_WHAT YOU NEED TO DO_. Your answer should repeat the entries in full, exactly as given, with no pictures.

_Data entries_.
☆ ☆ ☆ ☆ ☆
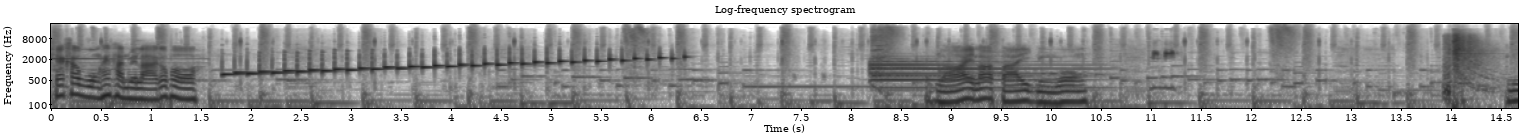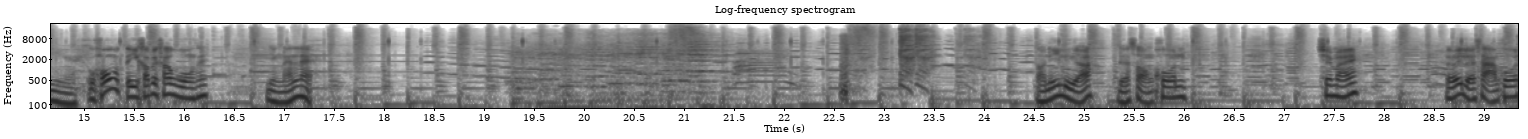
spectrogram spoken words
แค่เข้าวงให้ทันเวลาก็พอ ร้อยรอดไปอีกหนึ่งวง นี่ไง โอ้โห ตีเขาไปเข้าวงใช่อย่างนั้นแหละ ตอนนี้เหลือเหลือสองคน ใช่ไหมเฮ้ยเหลือสามคน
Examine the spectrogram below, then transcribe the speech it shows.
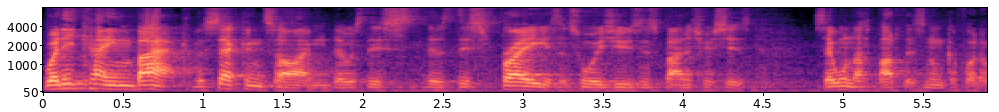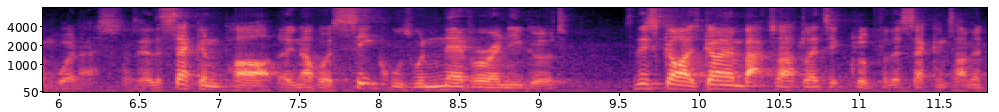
when he came back the second time, there was this, there's this phrase that's always used in Spanish, which is Segundas partes nunca fueron buenas. So the second part, in other words, sequels were never any good. So this guy's going back to Athletic Club for the second time, and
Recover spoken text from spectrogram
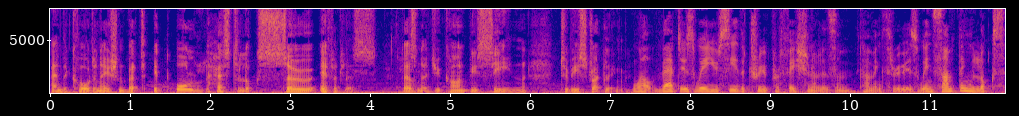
and the coordination, but it all has to look so effortless, doesn't it? You can't be seen to be struggling. Well, that is where you see the true professionalism coming through. Is when something looks,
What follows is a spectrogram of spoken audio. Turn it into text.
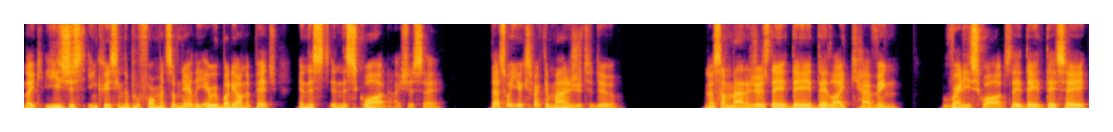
Like he's just increasing the performance of nearly everybody on the pitch in this in this squad, I should say. That's what you expect a manager to do. You know, some managers they they they like having ready squads. They they they say,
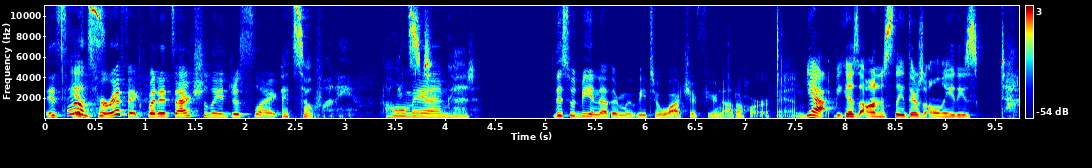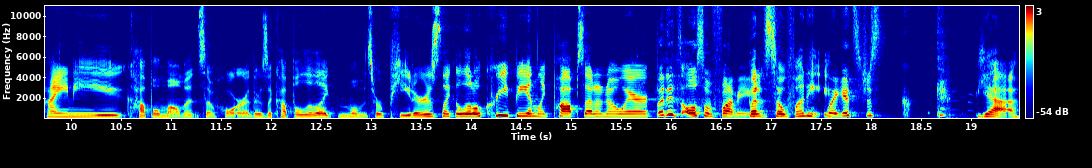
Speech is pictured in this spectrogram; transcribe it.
It sounds It's- horrific, but it's actually just like, It's so funny. oh it's man, too good. This would be another movie to watch if you're not a horror fan. Yeah, because honestly, there's only these tiny couple moments of horror. There's a couple of like moments where Peter's like a little creepy and like pops out of nowhere, but it's also funny. but it's so funny. like it's just, yeah,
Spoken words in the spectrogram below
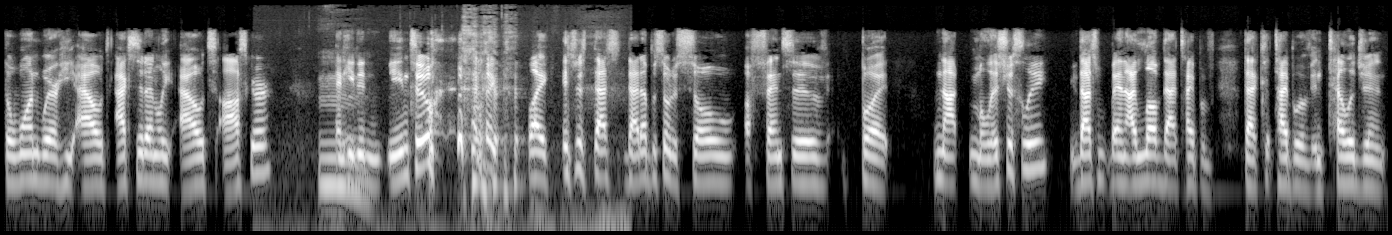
the one where he out accidentally outs Oscar and he Mm. didn't mean to. like, like it's just that's that episode is so offensive, but not maliciously. That's and I love that type of that type of intelligent,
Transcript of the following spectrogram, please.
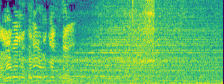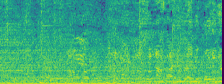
தலைவர படம் எடுக்க கூடாது. போடுங்க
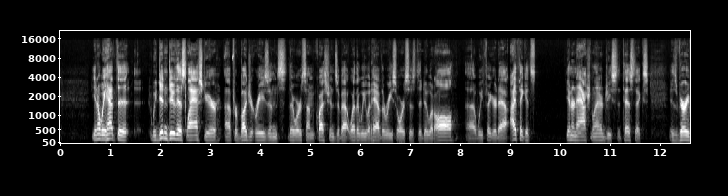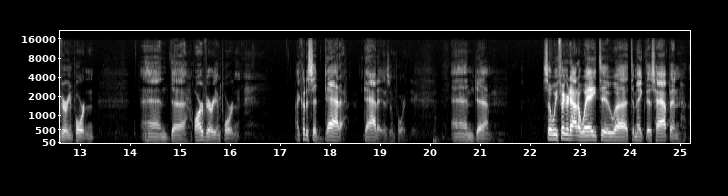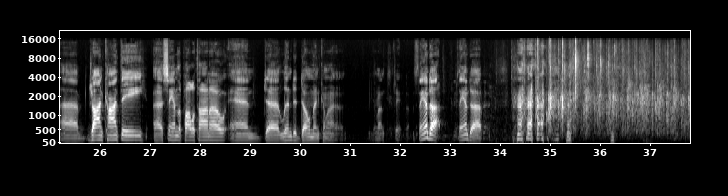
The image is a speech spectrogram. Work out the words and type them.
you know, we had to, we didn't do this last year uh, for budget reasons. There were some questions about whether we would have the resources to do it all. Uh, we figured out, I think it's international energy statistics is very, very important and uh, are very important. I could have said data. Data is important. And um, so we figured out a way to, uh, to make this happen. Uh, John Conti, uh, Sam Napolitano, and uh, Linda Doman, come on, come on, stand up, stand up.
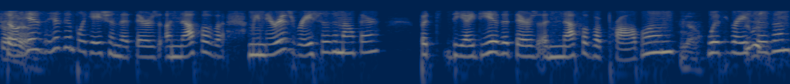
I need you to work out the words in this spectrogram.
So to- his his implication that there's enough of a I mean there is racism out there, but the idea that there's enough of a problem No. with racism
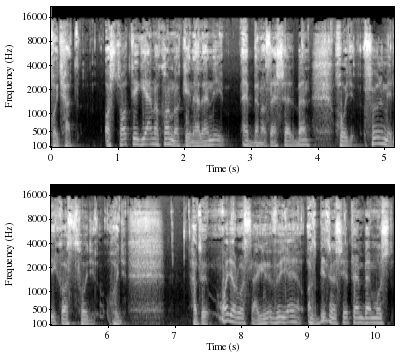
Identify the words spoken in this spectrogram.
hogy hát a stratégiának annak kéne lenni ebben az esetben, hogy fölmérik azt, hogy, hogy hát Magyarország jövője az bizonyos értelemben most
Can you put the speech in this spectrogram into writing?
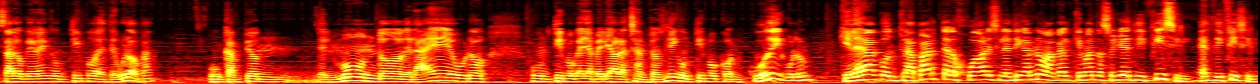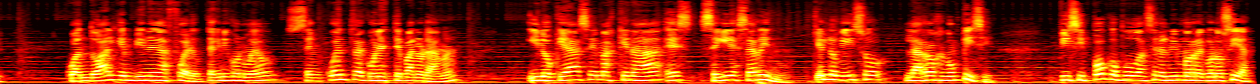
salvo que venga un tipo desde Europa, un campeón del mundo, de la Euro, un tipo que haya peleado la Champions League, un tipo con currículum, que le haga contraparte a los jugadores y le digan, no, acá el que manda soy yo, es difícil, es difícil. Cuando alguien viene de afuera, un técnico nuevo, se encuentra con este panorama y lo que hace más que nada es seguir ese ritmo, que es lo que hizo La Roja con Pisi. Pisi poco pudo hacer, el mismo reconocía.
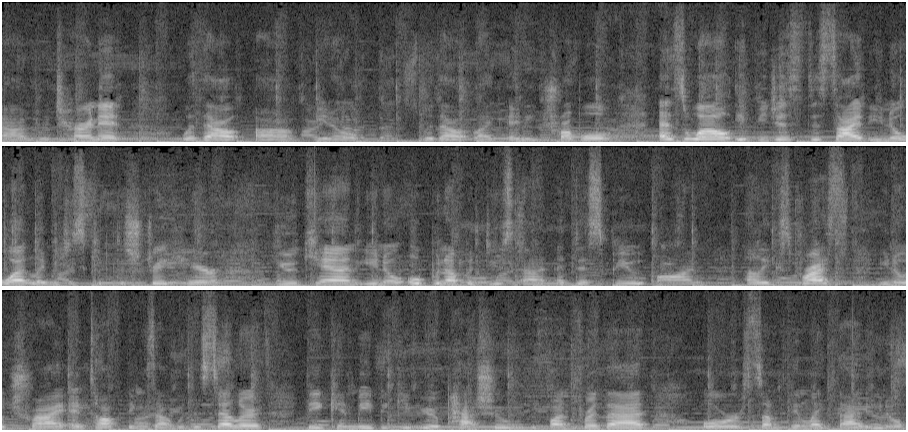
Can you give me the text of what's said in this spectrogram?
um, return it without um, you know without like any trouble. As well if you just decide you know what let me just keep the straight hair you can you know open up a, uh, a dispute on AliExpress, you know, try and talk things out with the seller. They can maybe give you a partial refund for that or something like that, you know.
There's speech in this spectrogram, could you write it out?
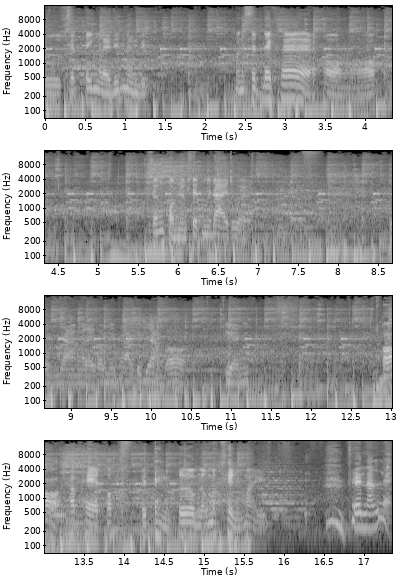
ดูเซตติ้งอะไรนิดนึงดิ มันเซตได้แค่ อ๋อ ซึ่งผมยังเซตไม่ได้ด้วยเปลี่ยนยางอะไรก็ไม่ได้ทุกอย่างก็เกียร์นี้ ก็ถ้าแพ้ก็ไปแต่งเพิ่มแล้วมาแข่งใหม่ แค่นั้นแหละ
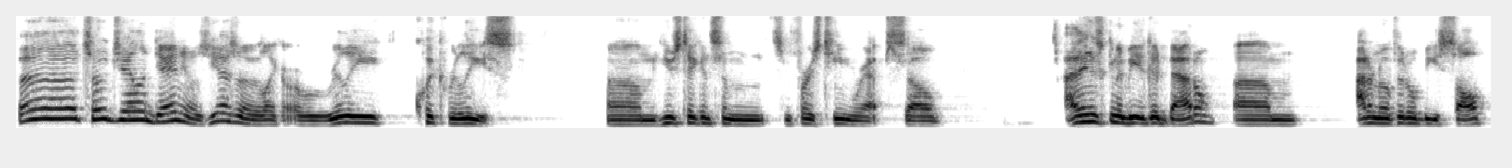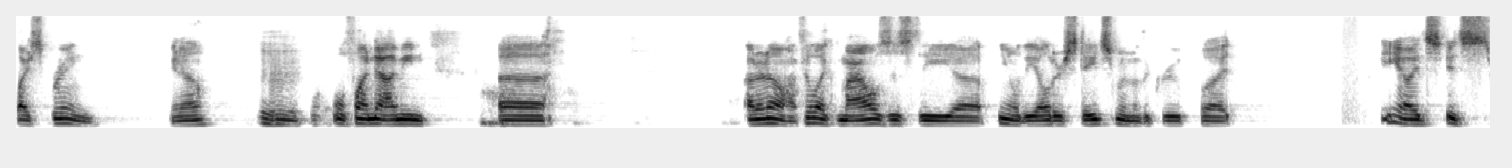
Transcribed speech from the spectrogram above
but so Jalen Daniels. He has a like a really quick release. Um, he was taking some some first team reps, so I think it's going to be a good battle. Um, I don't know if it'll be solved by spring. You know, mm-hmm. we'll find out. I mean, uh, I don't know. I feel like Miles is the uh, you know the elder statesman of the group, but you know it's it's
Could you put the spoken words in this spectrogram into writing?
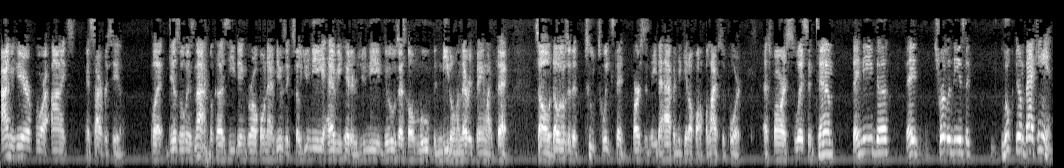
I'm here for Onyx and Cypress Hill. But Dizzle is not because he didn't grow up on that music. So you need heavy hitters. You need dudes that's gonna move the needle and everything like that. So those are the two tweaks that Verzuz need to happen to get up off of life support. As far as Swizz and Tim, they need to, they, Triller needs to loop them back in.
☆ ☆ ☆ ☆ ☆
_RESULT FOR THIS TASK_.
spectrogram spoken words
แค่เข้าวงให้ทันเวลาก็พอ ร้อยรอดไปอีกหนึ่งวง นี่ไง โอ้โห ตีเขาไปเข้าวงใช่อย่างนั้นแหละ ตอนนี้เหลือเหลือสองคน ใช่ไหมเฮ้ยเหลือสามคน
Examine the spectrogram below, then transcribe the speech it shows.
when he came back the second time, there was this, there's this phrase that's always used in Spanish, which is Segundas partes nunca fueron buenas. So the second part, in other words, sequels were never any good. So this guy's going back to Athletic Club for the second time, and
Recover spoken text from spectrogram
and the coordination, but it all has to look so effortless, doesn't it? You can't be seen to be struggling. Well, that is where you see the true professionalism coming through. Is when something looks,
What follows is a spectrogram of spoken audio. Turn it into text.
Like he's just increasing the performance of nearly everybody on the pitch in this in this squad, I should say. That's what you expect a manager to do. You know, some managers they they they like having ready squads. They they they say,
Speech is pictured in this spectrogram; transcribe it.
It sounds It's- horrific, but it's actually just like, It's so funny. oh it's man, too good. This would be another movie to watch if you're not a horror fan. Yeah, because honestly, there's only these tiny couple moments of horror. There's a couple of like moments where Peter's like a little creepy and like pops out of nowhere, but it's also funny. but it's so funny. like it's just, yeah,
Spoken words in the spectrogram below
the one where he out accidentally outs Oscar and he Mm. didn't mean to. like, like it's just that's that episode is so offensive, but not maliciously. That's and I love that type of that type of intelligent,
Transcript of the following spectrogram, please.
தலைவர படம் எடுக்க கூடாது. போடுங்க
The image is a speech spectrogram. Work out the words and type them.
you know, we had to, we didn't do this last year uh, for budget reasons. There were some questions about whether we would have the resources to do it all. Uh, we figured out, I think it's international energy statistics is very, very important and uh, are very important. I could have said data. Data is important. And um, so we figured out a way to, uh, to make this happen. Uh, John Conti, uh, Sam Napolitano, and uh, Linda Doman, come on, come on, stand up, stand up.
I need you to work out the words in this spectrogram.
So to- his his implication that there's enough of a I mean there is racism out there, but the idea that there's enough of a problem No. with racism
Identify the words spoken in this spectrogram.
hogy hát a stratégiának annak kéne lenni ebben az esetben, hogy fölmérik azt, hogy, hogy hát Magyarország jövője az bizonyos értelemben most
Can you put the speech in this spectrogram into writing?
salvo que venga un tipo desde Europa, un campeón del mundo, de la Euro, un tipo que haya peleado la Champions League, un tipo con currículum, que le haga contraparte a los jugadores y le digan, no, acá el que manda soy yo, es difícil, es difícil. Cuando alguien viene de afuera, un técnico nuevo, se encuentra con este panorama y lo que hace más que nada es seguir ese ritmo, que es lo que hizo La Roja con Pisi. Pisi poco pudo hacer, el mismo reconocía.
Can you give me the text of what's said in this spectrogram?
um, return it without um, you know without like any trouble. As well if you just decide you know what let me just keep the straight hair you can you know open up a, uh, a dispute on AliExpress, you know, try and talk things out with the seller. They can maybe give you a partial refund for that or something like that, you know.
There's speech in this spectrogram, could you write it out?
ดูเซตติ้งอะไรนิดนึงดิ มันเซตได้แค่ อ๋อ ซึ่งผมยังเซตไม่ได้ด้วยเปลี่ยนยางอะไรก็ไม่ได้ทุกอย่างก็เกียร์นี้ ก็ถ้าแพ้ก็ไปแต่งเพิ่มแล้วมาแข่งใหม่ แค่นั้นแหละ
Transcribed speech from the spectrogram above
but so Jalen Daniels. He has a like a really quick release. Um, he was taking some some first team reps, so I think it's going to be a good battle. Um, I don't know if it'll be solved by spring. You know, mm-hmm. we'll find out. I mean, uh, I don't know. I feel like Miles is the uh, you know the elder statesman of the group, but you know it's it's
Could you put the spoken words in this spectrogram into writing?
I'm here for Onyx and Cypress Hill. But Dizzle is not because he didn't grow up on that music. So you need heavy hitters. You need dudes that's gonna move the needle and everything like that. So those are the two tweaks that Verzuz need to happen to get up off of life support. As far as Swizz and Tim, they need to, they, Triller needs to loop them back in.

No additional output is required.